CHARLESTON, S.C. -- The ever-increasing cost of America's war on terrorism threatens social programs for millions, U.S. Rep. Jim Clyburn, D-S.C., says.
"I'm concerned, big time," said Clyburn, the first black congressman elected in South Carolina since Reconstruction.
An analysis released by the Congressional Budget Office on Tuesday showed the nation is heading toward a record $480 billion deficit in 2004.
Clyburn said Monday the increasing cost of the war on terror threatens to erode the safety net of social programs for millions more Americans. He spoke outside a conference dealing with the impact of the war on social welfare policy.
Clyburn said he's worried that government policies are "squeezing out the middle class" while the rich gain.
A quarter-century ago, the richest 1 percent of Americans controlled less than 20 percent of the nation's wealth. Now they control more than 40 percent, he said.
Clyburn said he also is skeptical of President Bush's faith-based initiative which would allow churches to use federal dollars for social work.
One recent grant went to the Old North Church in Boston, from where Paul Revere began his famous ride in 1775. Clyburn said the grant blurs the distinction between social work and worship.
"That, to me, is where you are going to have chaos," he said. "You are tumbling into an abyss here."
For years, the federal government has allocated about 7 percent of the national budget to social programs - programs other than Medicare and Social Security.
That should continue, said Leon Ginsberg, interim dean of the University of South Carolina's School of Social Work.
But he said Washington is likely to pass new requests for funding to the states, which in turn have been pushing off funding to local governments or the private sector.
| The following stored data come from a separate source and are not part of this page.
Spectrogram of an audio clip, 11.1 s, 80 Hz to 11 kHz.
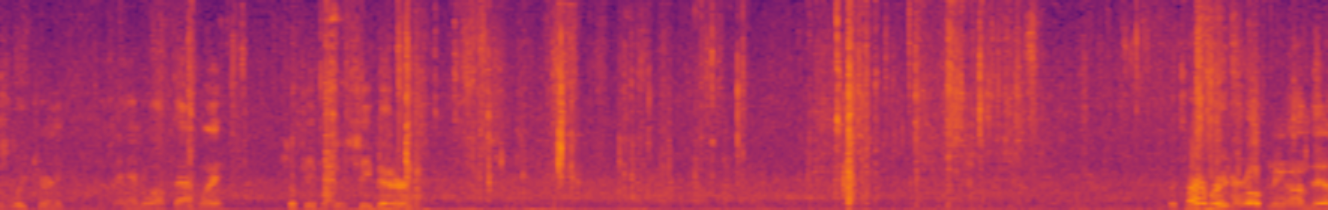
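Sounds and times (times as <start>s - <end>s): steady low rumble: 0.0s - 9.8s.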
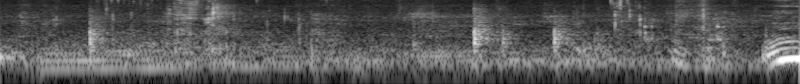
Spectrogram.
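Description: A person chewing a mouthful of food, quietly, with a few soft wet mouth clicks, ending in a hummed "hmm" right at the end.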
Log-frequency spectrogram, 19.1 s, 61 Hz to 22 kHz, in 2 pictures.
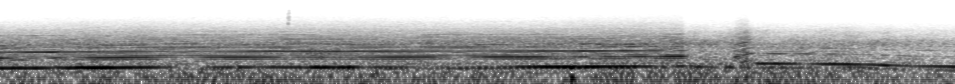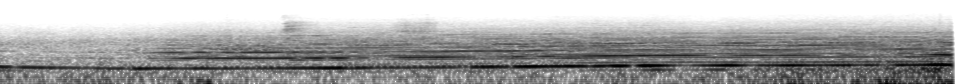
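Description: Lancia Delta S4 Stradale engine in Assetto Corsa holding a steady, loud drone with harmonic layers, dipping briefly and then climbing again as the car drives on street tyres, with faint tyre noise and no talk.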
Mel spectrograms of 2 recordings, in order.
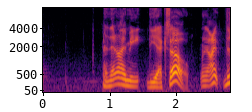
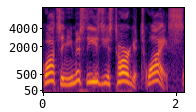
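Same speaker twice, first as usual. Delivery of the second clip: mild scolding officer; 11 semitones higher, 4 dB louder than usual. Retold or imitated. XO scolding at range.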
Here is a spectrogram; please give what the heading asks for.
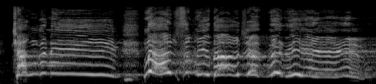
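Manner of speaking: high, loud crying shout of joy; tearful joyful cry. Acted. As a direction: cry out overjoyed, voice breaking. Servant cries out, the general is healed. (울먹이며 기쁘게 외침)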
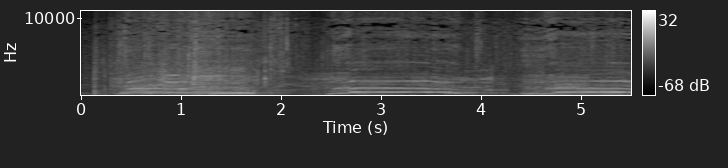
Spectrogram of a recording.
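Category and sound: animal, cow mooing loudly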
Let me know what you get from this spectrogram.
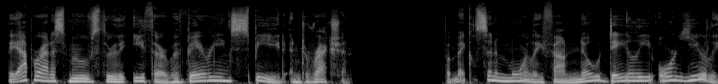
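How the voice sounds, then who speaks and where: A man reading as an audiobook narrator, in an expressive scripted storytelling style. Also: fairly low pitch, no room sound, clean studio sound.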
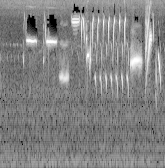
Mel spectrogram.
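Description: A song sparrow sings a bright phrase: a few clear introductory notes, then a quick rattling trill of repeated notes, ending in a buzzy jumble.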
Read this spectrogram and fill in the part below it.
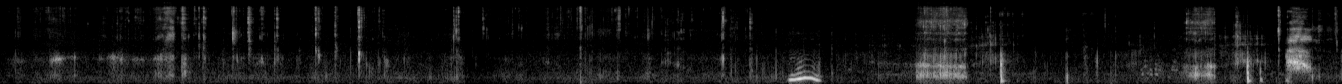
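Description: Close, wet chewing and crunching bites of spicy pork gimbap and Kyochon fried chicken in irregular bursts, with a few louder mouth sounds and faint vocal noises between them.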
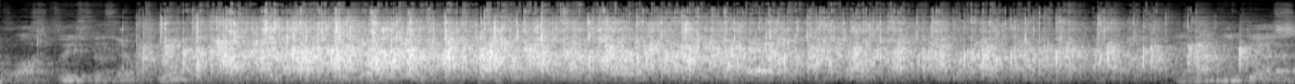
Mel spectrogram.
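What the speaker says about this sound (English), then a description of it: "Second hand of applause, please, for Phil." A lecture audience gives a second round of applause for a baseball history author and trumpet player named Phil: brisk, full-room clapping rising quickly and holding for several seconds before tapering off.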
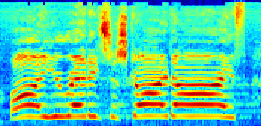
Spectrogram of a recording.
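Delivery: high, loud shout over the engines; instructor shouting. Retold or imitated. Instructor yells to the first-timer over the engines, loud. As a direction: bellow the question over the plane noise. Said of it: "he says".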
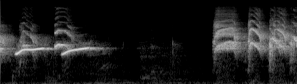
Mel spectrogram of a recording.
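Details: Pet ringneck parakeet at night, uttering two clear, rising, drawn-out whistled notes, a pause, then several harsh raspy squawks.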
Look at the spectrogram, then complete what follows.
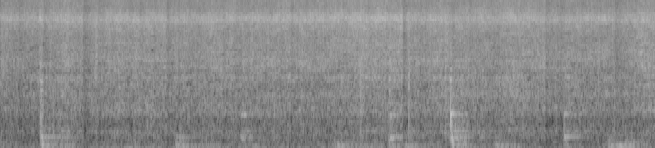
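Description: Chopped vegetables sizzling steadily in a hot stainless-steel frying pan while a slotted spatula stirs and tosses them, scraping and tapping against the pan now and then.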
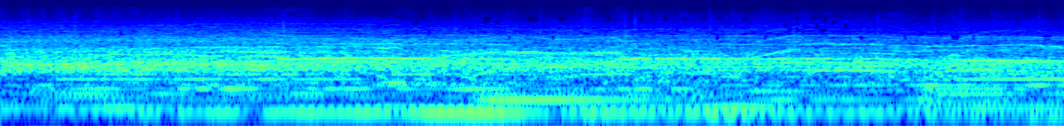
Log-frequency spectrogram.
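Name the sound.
audience cheering and whooping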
About 160 social workers and educators attended Monday's conference which was sponsored by the university's School of Social Work.